KUALA LUMPUR– Former prime minister Datuk Seri Najib Tun Razak will know on Monday the outcome on his bid to quash the seven charges he is facing in relation to RM42 million of SRC International Sdn Bhd’s funds.
High Court Judge Mohd Nazlan Mohd Ghazali fixed the date after hearing submissions by Najib’s lawyers Datuk Mohd Yusof Zainal Abiden and Datuk Kamarul Hisham Kamaruddin and ad hoc prosecutor Datuk V. Sithambaram.
Mohd Yusof, former Solicitor-General II, submitted that the prosecution must be clear and specific when framing charges to enable the accused to know exactly the case against him.
“Otherwise, he won’t be able to effectively prepare his defence. The CBT (criminal breach of trust) charges against Najib did not specify how the offence was allegedly committed, noting that there are five possible ways under Section 405 of the Penal Code including dishonestly misappropriating, converting for own use, or dishonest use of a property,” he said.
Mohd Yusof pointed out that the CBT charges were not specifically saying that Najib must know if he was accused of committing the offences as an agent in his combined roles of prime minister, finance minister and SRC International advisor emeritus or as a result of each position separately.
He contended that the prosecution could not charge Najib with two different offences, of CBT and abusing his position to receive a bribe over the same RM42 million at the same time.
“It is an either-or situation. If you charge criminal breach of trust, you have to show entrustment of money under him and he misappropriated or the money was never under his control but he abused his position and had received gratification as stated in the charge,” he said.
He also argued that Najib could not be put on trial for money-laundering while also facing charges of CBT or abusing his position, as he would allegedly not be able to defend himself.

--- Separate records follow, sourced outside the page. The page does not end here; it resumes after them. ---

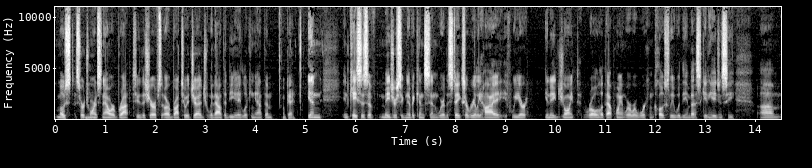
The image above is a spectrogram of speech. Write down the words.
most search warrants now are brought to the sheriff's or brought to a judge without the DA looking at them. Okay. In, in cases of major significance and where the stakes are really high, if we are in a joint role at that point where we're working closely with the investigating agency, um,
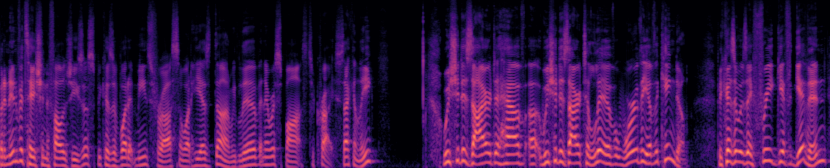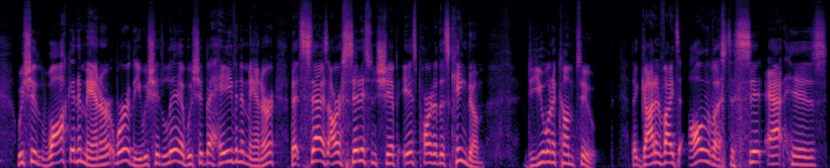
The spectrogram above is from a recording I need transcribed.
but an invitation to follow Jesus because of what it means for us and what he has done. We live in a response to Christ. Secondly, we should desire to have uh, we should desire to live worthy of the kingdom. Because it was a free gift given, we should walk in a manner worthy. We should live, we should behave in a manner that says our citizenship is part of this kingdom. Do you want to come too? That God invites all of us to sit at his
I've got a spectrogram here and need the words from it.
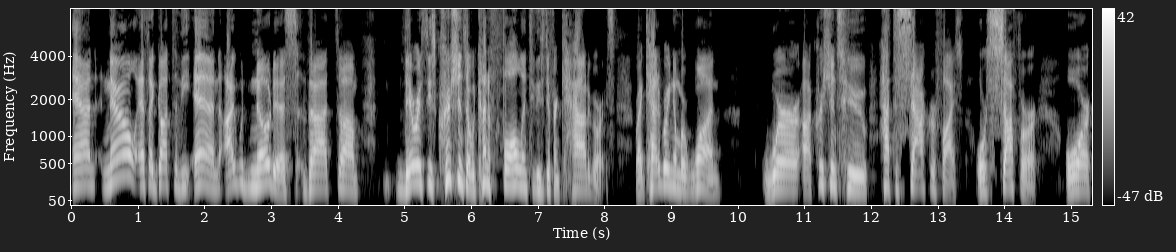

Meanwhile, Kamarul Hisham argued that charges of corruption could not be tried concurrently with CBT.
“Parliament created specific different laws for different crimes, so that it is fair to bring charges under each law. Our client has the right to obtain the details of the charges from the prosecution so that he can raise his defence at the earliest opportune time,” he said.
Sithambaram countered that the charges were not vague, as they should be read together with supplementary documents furnished by the prosecution as per Section 51A of the Criminal Procedure Code.
“(The) Prosecution had supplied 7,000 pages of documents to be used in trial. So far, 21 witnesses have testified and were cross-examined by the defence, with no complaints of lack of clarity regarding the charges. But now they complain.
“I don’t think the prosecution misled the accused to the extent that there would be a miscarriage of justice. Even, Najib’s lead counsel Tan Sri Muhammad Shafee Abdullah had previously agreed on a joinder of the Penal Code, money-laundering and Malaysian Anti-Corruption Commission (MACC) charges.
“When the prosecution was making an application for all three files to be consolidated and jointly tried, Muhammad Shafee said the the prosecution’s application for a joinder of the charges were necessary.
“Muhammad Shafee said he confirmed that the Anti-Money Laundering Act (AMLA) charges that have been preferred are in fact charges that are in the same transaction and therefore can be tried together,” he said adding that the defence were only complaining on the charges now.
Joinder in criminal law refers to the inclusion of additional counts or additional defendants on an indictment
Najib, 66, is charged with three counts of criminal breach of trust, one charge of abusing his position and three counts of money laundering involving SRC International Sdn Bhd funds amounting to RM42 million.
On April 3, Justice Mohd Nazlan dismissed Najib’s application to have his notice of motion to declare the seven charges against him as defective to be heard first, before the commencement of the trial.